Tips on searching

I did my searching on Etsy where you can discover a wide variety of styles and find out what strikes you. Nothing beats in-person ring shopping if you have the time and inclination. I don’t. However, there are tips I’d like to share with you. Etsy is not what it used to be.

It is disappointing how the algorithm doesn’t promote loyalty and favors commoditizing. For example, after looking at rings, you will be shown similar styles. There will be strikingly similar rings for a fraction of the price. But don’t be tempted—the quality is just not there.  I also discovered cheap knockoffs of artisan-designed work, which is highly destructive to the artists who are trying to make a living off their unique, well-made pieces. So, here is what to do: make sure you use the search filters and select shops located in the USA. Better yet, try searches within your own city. This doesn’t necessarily mean it was made in the USA, but it does filter out most of the cheap and undercutting goods.

Take note of the option to choose vintage. What I love about vintage rings is the high quality for a reasonable price, especially if you can find rings made before 1990 or so. A great Etsy shop to check out for vintage jewelry is MiscELENAeous, based in San Francisco, CA. She has a wide selection at reasonable prices–– not the cheapest, not the most expensive. What I appreciate about her shop is that the pieces are all vetted for quality, they are cleaned, polished if requested, well photographed, and include measurements and weights.
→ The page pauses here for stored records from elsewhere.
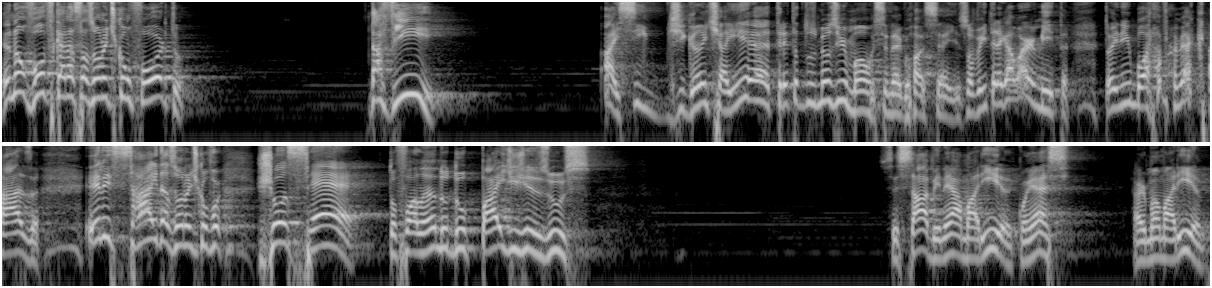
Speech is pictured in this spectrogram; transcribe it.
eu não vou ficar nessa zona de conforto. Davi, ah, esse gigante aí é treta dos meus irmãos, esse negócio aí. Só vim entregar marmita. Estou indo embora para minha casa. Ele sai da zona de conforto. José, estou falando do pai de Jesus. Você sabe, né? A Maria, conhece? A irmã Maria.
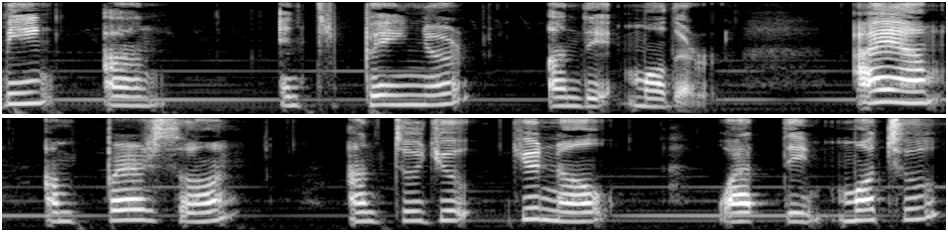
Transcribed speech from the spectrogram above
being an entrepreneur and a mother. I am a person, and to you, you know what the motto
Another Etsy shop with consistently high quality and a top notch selection is Working 925 Jewelry, based in Seattle WA. Leah also has great photography and thorough descriptions. Her prices are higher, but sometimes ya just gotta go for it. The pieces I got there are favorites of mine.
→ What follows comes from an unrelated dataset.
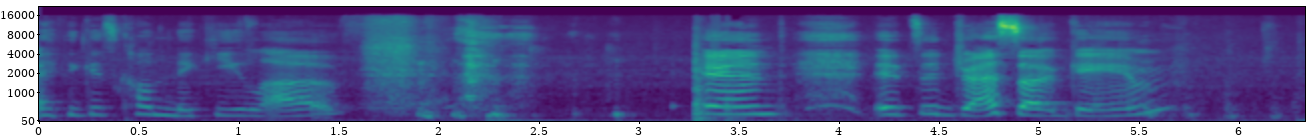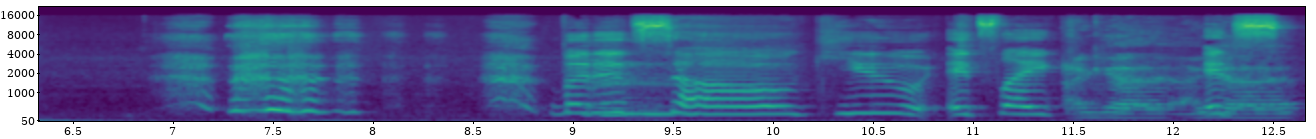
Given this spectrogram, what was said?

You can find less pricey vintage rings, but you will have to read the descriptions carefully. Pay attention to the weight for rings as that will tell you a lot about the quality. The numbers didn’t mean much to me at first, but if you make a point to take notice, you will get the hang of it. See the diamond in the rough, so to speak. Some sellers don’t clean or polish before photographing. Though some of the vintage finds I bought arrived dirty and/or tarnished, they cleaned up beautifully to become favorites.
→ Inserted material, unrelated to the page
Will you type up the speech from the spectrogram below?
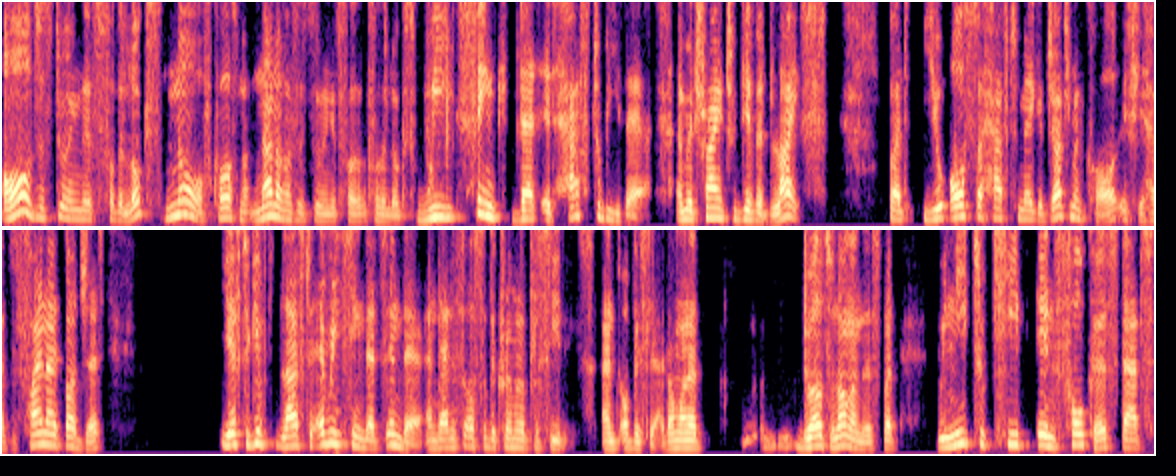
all just doing this for the looks? No, of course not. None of us is doing it for, for the looks. We think that it has to be there and we're trying to give it life. But you also have to make a judgment call. If you have a finite budget, you have to give life to everything that's in there. And that is also the criminal proceedings. And obviously, I don't want to dwell too long on this, but we need to keep in focus that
For a basic clean for most materials, use distilled water with a drop or two of dish soap. Gently clean with an old toothbrush and dry gently with a cloth. There are jewelry polishing cloths which are great to have on hand. For a deeper DIY clean or polishing, you will need to know what your jewelry is made of. There are great online tutorials for polishing, once you know what you are cleaning.

While shopping vintage is the most earth-friendly, you may not always find the style you are looking for. For newly made rings, read the description. Look for transparency. Some shop owners design the rings and have them made off-shore. Some are made by hand, and some are made-to-order. Unfortunately, Etsy doesn’t cater to value-based shopping. There are no eco-friendly search categories. However, you can use the search bar to put in the term that matters to you.

Relevant search terms to get the ideas going:

  • Made in USA
  • Handcrafted in USA
  • Ethically / sustainably sourced
  • Recycled
  • Eco-friendly

Packaging is hard to search for.  The above searches may yield shops that are all about being eco-friendly. My favorite is The Honu Shirt Company from Lakewood, CA. The packaging was all recyclable—in fact they use the same packaging supplier that I do! (EcoEnclose) They are everything I love in a sustainable boutique, and they donate funds to save the sea turtles to boot. I love their larimar rings.

Off-line, ask other people about the great jewelry they are wearing. This can help you find shops and artisans in your area.

Coming soon...

Now that we’ve covered the how, next post I’ll dive into what. Read tips catered for petite women and ideas on building your own personal style. Stay tuned for Part 2!

List of Etsy shops where I purchased the rings in the cover photo. Left to right:

  • (Vintage cloisonné I've had since the 1990's)
  • Working 925 Jewelry, vintage
  • Retro River Relics, vintage
  • Legends Silver, new
  • Devlin VIntage Jewelry, vintage
  • Honu Shirt Company, new
  • Jewels by Miki Namiki, new
  • Vintage 925 Collector, vintage